2007 Bean Report
I grew several kinds of beans this last summer. Fresh eating bush varieties included Maxibel, Royal Burgundy and Pencil Pod Wax. I have long wanted to try growing beans for drying and chose Cannellini and Midnight Black Turtle Bean.
Things in the garden rarely go as planned.
The Maxibel, a haricot vert from Fedco, produced lavishly and boasted a remarkable flavor. The catalog cautioned to pick early and often, which is catalog-speak for lousy when over mature, so I harvested the Maxibels rather to the exclusion of the other fresh varieties. This left the wax and purple beans to swell with seeds, a bit of serendipity that gave me a chance to become reacquainted with what my southern raised mother called ‘shelly beans’. I simply couldn’t bear to toss those swollen pods in the compost.
And they are delicious. I found several recipes for a creamy fresh shell bean soup. I was a little leery, though; since the beans from the Pencil Pod Wax were dark I was afraid that the blended soup might turn out mud brown instead of the described ‘jade green’. So I opted for a hearty soup from roasted chicken broth, spinach, noodles, chicken sausage and, of course, a generous amount of shell beans. Yum.
The dried beans are almost ready to harvest. The plants are now permanently covered with reemay as we are firmly into frost season. And only one variety survived. Owing to my touchingly foolish belief that I would remember where each variety was planted I now have no idea which variety I am coddling through the vagaries of a Pacific Northwest fall.
But I like surprises. And it should be easy to tell! No risk of confusing cannellini with black beans.
Next year I will grow only Maxibel for fresh beans. I’ve tried for years to find a great fresh green bean and I think the search is over. And I am so happy to rediscover shell beans and finally try growing dried beans.
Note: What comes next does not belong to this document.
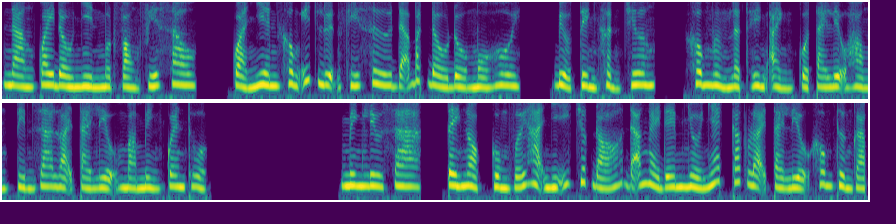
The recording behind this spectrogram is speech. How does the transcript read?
Nàng quay đầu nhìn một vòng phía sau, quả nhiên không ít luyện khí sư đã bắt đầu đổ mồ hôi, biểu tình khẩn trương, không ngừng lật hình ảnh của tài liệu hỏng tìm ra loại tài liệu mà mình quen thuộc. Minh Lưu Sa, Tây Ngọc cùng với Hạ Nhĩ trước đó đã ngày đêm nhồi nhét các loại tài liệu không thường gặp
There is much history for the heirloom bean varieties and I am looking forward to a little winter research into the subject.